The snowpack is still quite thin in the Ogden mountains - about5-7 inches of snow around 8000, and 12-16 inches near 9000'. in many areas the upperelevationshave firm underlying snow from thelate October storm, with about 6-8 inches of nice light snow on top. The upper elevation, northerly facing slopes in the Cottonwood Canyons and Provo mountains have up to 3’ of supportable snow on the ground, topped off with excellent light powder. Unfortunately, these good deeper conditions are limited, and the snowpack is still quite thin on southerly facing slopes and on mid and low elevation slopes.


No avalanches were reported yesterday, though many of us were finding stiff wind drifts along the high ridges that would easily crack. Some of these drifts were also cross loaded off the ridgelines, and would release and slide up to 100' down slope. Cornices could be knocked off in chunks.


      Over the next 24 hours.

Getting surprised by a wind drift in steep or rocky terrain is today’s number one concern. These drifts, or slabs, are hard, cracky, and easy to trigger on steep slopes, and may be just large enough to surprise you. They are right along the ridgelines and also down on to the slopes at the higher elevations, where they are cross loaded around terrain features such as subtle sub ridges or gully walls. The northwesterly winds are forecast to increase this afternoon, so additional drifting of the snow may occur. Along the ridges, a few stubborn cornices could drop off if you get too far out on them.


      Over the next 24 hours.

Out of the wind drifted areas, use normal caution and good travel habits. Replace your beacon batteries and practice searching, and use safe travel habits – go one at a time on steep slopes and find safe places to get out of your partners’ way when you stop. Good travel habits include observing the snowpack. Our shallow snowpack is starting to weaken at the surface, around buried crusts, and near the ground.

Triggering of small loose snow sluffs is again possible today, but only on steep slopes. Most of these sluffs are so small as to be harmless, but watch out if you’re in more radical terrain.
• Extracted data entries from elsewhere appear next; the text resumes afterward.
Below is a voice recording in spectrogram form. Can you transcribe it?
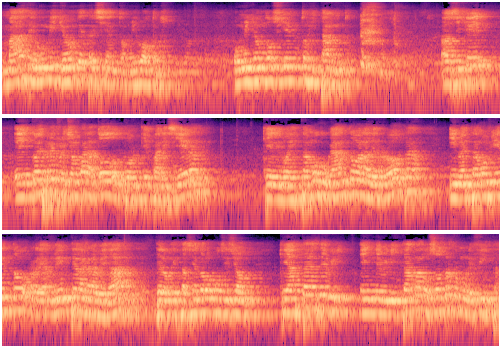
más de un millón de trescientos mil votos un millón doscientos y tanto. Así que esto es reflexión para todos, porque pareciera que nos estamos jugando a la derrota y no estamos viendo realmente la gravedad de lo que está haciendo la oposición, que hasta es debil, a nosotros como unefistas.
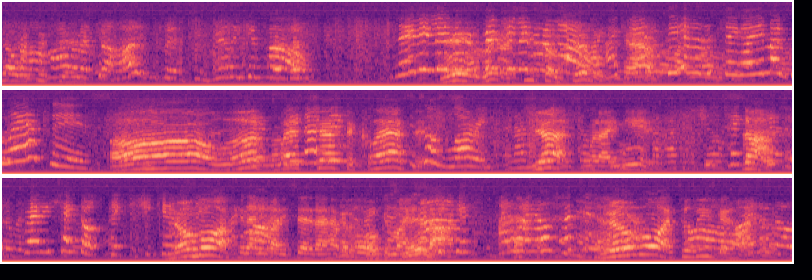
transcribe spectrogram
know what Oh, this but is. your husband, she really gives them Yeah, leave look at. She's so good I can't see into this thing. I need my glasses. Oh, look, Westchester Classic. It's so blurry. Just what I. Take Stop. Freddie, take those pictures. She can't No more can anybody say that I have a focus focus my sock. No more until these get home. I don't know,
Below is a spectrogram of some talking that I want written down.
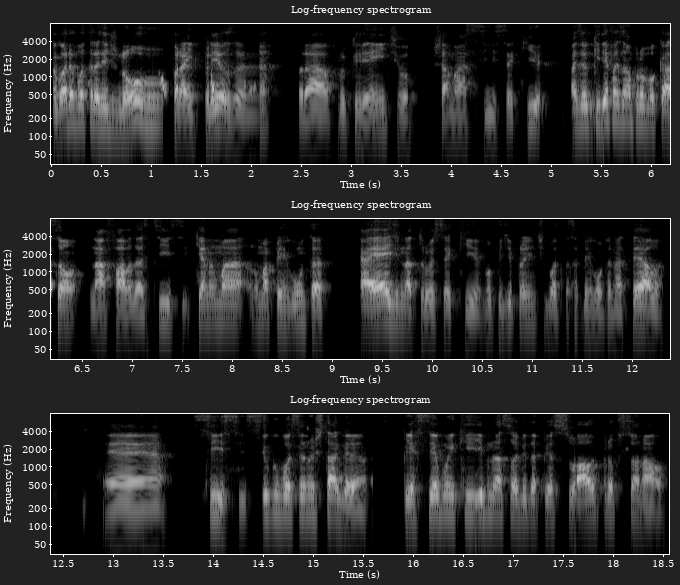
agora eu vou trazer de novo para a empresa, né, para o cliente, vou chamar a Cici aqui, mas eu queria fazer uma provocação na fala da Cici, que é numa, numa pergunta que a Edna trouxe aqui. Vou pedir para a gente botar essa pergunta na tela. É, Cici, sigo você no Instagram. Perceba um equilíbrio na sua vida pessoal e profissional.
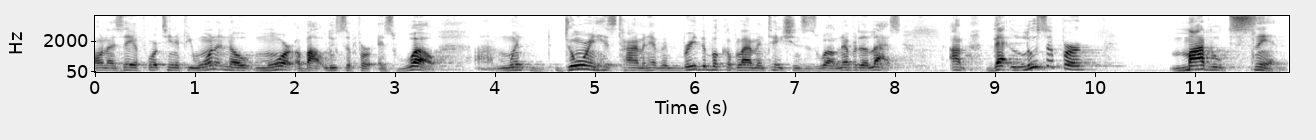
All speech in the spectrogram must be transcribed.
on Isaiah 14 if you want to know more about Lucifer as well. Um, when during his time and having read the book of Lamentations as well. Nevertheless, um, that Lucifer modeled sin.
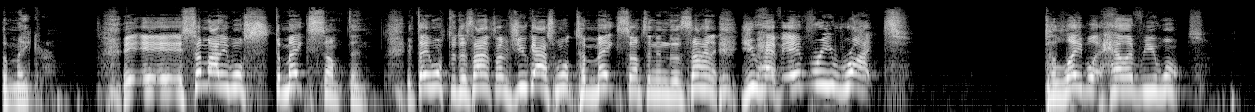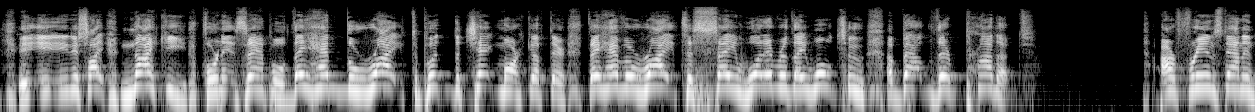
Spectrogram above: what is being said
The maker. If somebody wants to make something, if they want to design something, if you guys want to make something and design it, you have every right to label it however you want. It, it's like Nike, for an example. They have the right to put the check mark up there. They have a right to say whatever they want to about their product. Our friends down in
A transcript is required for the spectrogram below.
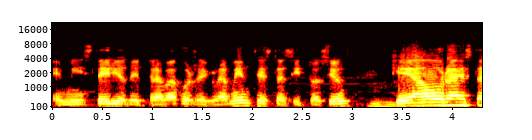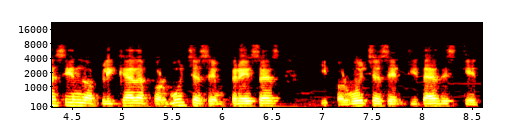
el Ministerio de Trabajo reglamente esta situación que ahora está siendo aplicada por muchas empresas y por muchas entidades que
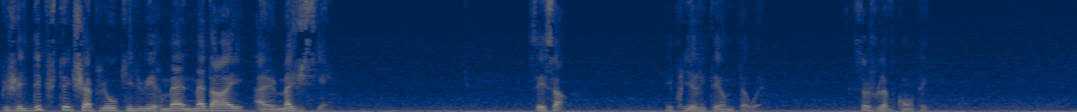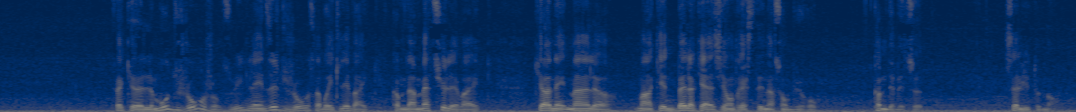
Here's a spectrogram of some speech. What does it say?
Puis j'ai le député de Chapelot qui lui remet une médaille à un magicien. C'est ça. Les priorités Outaouais. Ça, je voulais vous compter. Fait que le mot du jour aujourd'hui, l'indice du jour, ça va être l'évêque, comme dans Mathieu l'évêque, qui honnêtement là, manqué une belle occasion de rester dans son bureau, comme d'habitude. Salut tout le monde.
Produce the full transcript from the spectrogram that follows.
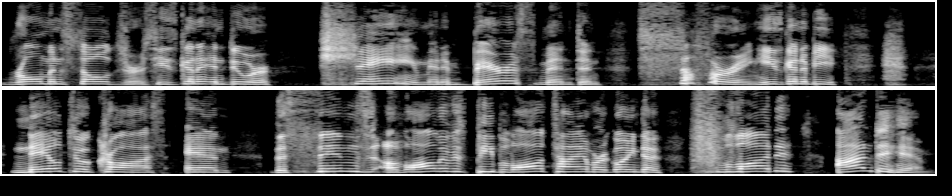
Roman soldiers. He's going to endure shame and embarrassment and suffering. He's going to be nailed to a cross and the sins of all of his people of all time are going to flood onto him.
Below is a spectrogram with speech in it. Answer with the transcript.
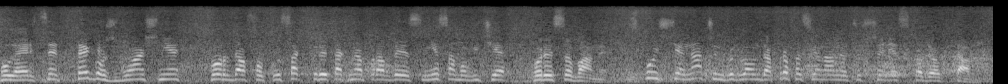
polerce tegoż właśnie Forda Focusa, który tak naprawdę jest niesamowicie porysowany. Spójrzcie, na czym wygląda profesjonalne czyszczenie Skody Octavii.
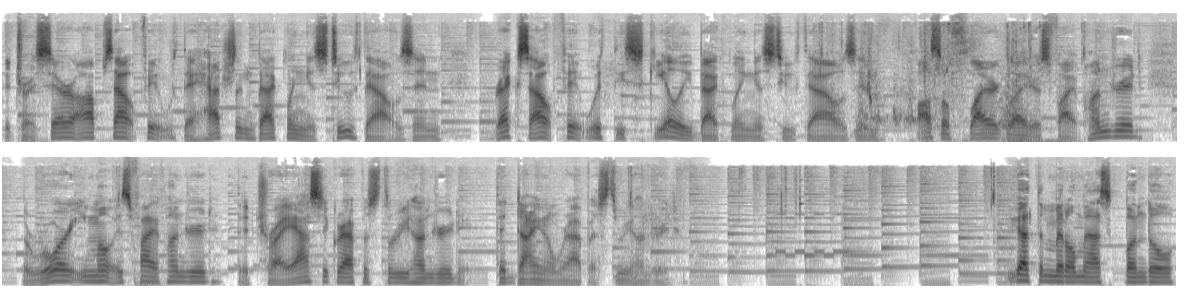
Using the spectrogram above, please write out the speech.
The Triceratops outfit with the Hatchling backbling is 2,000. Rex outfit with the Scaly backbling is 2,000. Fossil flyer glider is 500. The Roar emote is 500. The Triassic wrap is 300. The Dino wrap is 300. We got the Metal Mask bundle,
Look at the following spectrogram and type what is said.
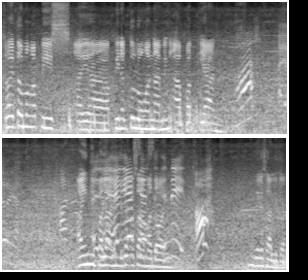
So ito mga piece ay ah, pinagtulungan naming apat yan. Ha? Ay, oh, yan. Ay, hindi pala, hindi ka kasama yes, doon. Hindi. Ah! Hindi kasali ka.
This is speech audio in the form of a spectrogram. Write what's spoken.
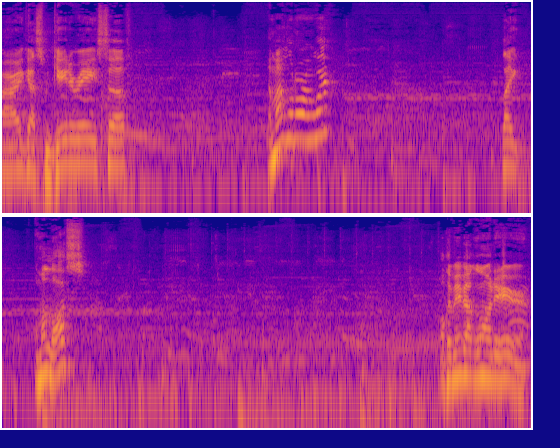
All right, got some Gatorade stuff. Am I going the wrong way? Like, am I lost? Okay, maybe I'll go under here.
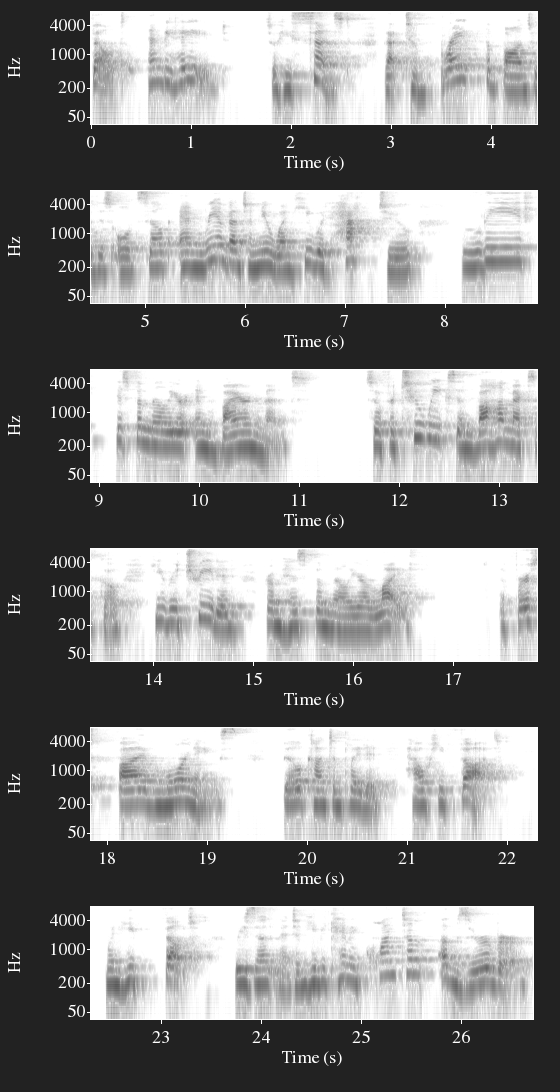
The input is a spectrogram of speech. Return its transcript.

It will be fairly gray today all the way through Wednesday, as a cool, moist northwesterly flow keeps skies mostly cloudy. Weak weather systems embedded in this flow will bring periods of light snow into Wednesday. Skies will be mostly cloudy today, with a chance for light snow developing this afternoon. The northwesterly winds will average 5 to 15 mph, increasing into the 15 to 25 mph range late morning along the high ridges, with gusts to 40 mph possible. Temperatures will warm to near 20 at 10,000’ and to near 30 at 8,000’. A few inches of snow is possible tonight and again on Sunday.


For the Wasatch Powderbird Guides schedule go to their blog

Dawn Patrol Forecast Hotline, updated by 05:30: call 888-999-4019, option 8,

Daily observations are frequently posted by 10 pm each evening.

You can get a free iPhone application from Canyon Sports to display the Bottom Line.

To get a daily avalanche advisory e-mail click HERE.

For a text only version click the upper left link under Search

For canyon closures call UDOT at (801) 975-4838

Send us your avalanche and snow observations. You can also call 801-524-5304 or 800-662-4140, or email to uac@utahavalanchecenter.org

Donate to your favorite non-profit – The Friends of the Utah Avalanche Center. The UAC depends on contributions from users like you to support our work.

We will update this advisory by 7:30 tomorrow morning.

This information does not apply to developed ski areas or highways where avalanche control is normally done.  This advisory is from the U.S.D.A. Forest Service, which is solely responsible for its content. This advisory describes general avalanche conditions and local variations always occur.

This advisory provided by the USDA Forest Service, in partnership with:

The Friends of the Utah Avalanche Center, Utah Division of State Parks and Recreation, Utah Division of Emergency Management, Salt Lake County, Salt Lake Unified Fire Authority and the friends of the La Sal Avalanche Center. See our Sponsors Page for a complete list.